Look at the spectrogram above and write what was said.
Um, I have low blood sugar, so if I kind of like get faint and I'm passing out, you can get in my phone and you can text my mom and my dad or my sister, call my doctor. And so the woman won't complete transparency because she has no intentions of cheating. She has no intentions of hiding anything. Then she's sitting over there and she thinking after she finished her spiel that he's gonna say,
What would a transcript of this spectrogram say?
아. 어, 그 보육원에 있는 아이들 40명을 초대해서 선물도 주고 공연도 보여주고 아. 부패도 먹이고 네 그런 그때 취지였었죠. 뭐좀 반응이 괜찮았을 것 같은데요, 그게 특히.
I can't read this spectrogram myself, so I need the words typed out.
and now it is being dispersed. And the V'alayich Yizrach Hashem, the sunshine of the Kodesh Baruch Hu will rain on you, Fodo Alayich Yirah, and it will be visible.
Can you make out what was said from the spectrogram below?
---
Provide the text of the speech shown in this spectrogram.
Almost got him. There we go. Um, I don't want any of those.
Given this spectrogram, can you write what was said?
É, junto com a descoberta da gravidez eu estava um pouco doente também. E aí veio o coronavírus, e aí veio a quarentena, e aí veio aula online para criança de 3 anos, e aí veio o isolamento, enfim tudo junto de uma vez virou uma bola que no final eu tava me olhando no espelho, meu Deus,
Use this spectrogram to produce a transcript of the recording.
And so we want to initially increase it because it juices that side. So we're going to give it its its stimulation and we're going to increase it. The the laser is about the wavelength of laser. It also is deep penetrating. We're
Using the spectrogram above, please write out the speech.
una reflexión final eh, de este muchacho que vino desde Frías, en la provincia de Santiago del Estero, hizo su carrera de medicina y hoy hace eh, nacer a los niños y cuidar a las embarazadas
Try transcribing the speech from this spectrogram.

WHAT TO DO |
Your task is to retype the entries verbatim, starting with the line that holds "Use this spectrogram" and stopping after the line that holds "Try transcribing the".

EXERCISE RESULT |
Use this spectrogram to produce a transcript of the recording.
And so we want to initially increase it because it juices that side. So we're going to give it its its stimulation and we're going to increase it. The the laser is about the wavelength of laser. It also is deep penetrating. We're
Using the spectrogram above, please write out the speech.
una reflexión final eh, de este muchacho que vino desde Frías, en la provincia de Santiago del Estero, hizo su carrera de medicina y hoy hace eh, nacer a los niños y cuidar a las embarazadas
Try transcribing the speech from this spectrogram.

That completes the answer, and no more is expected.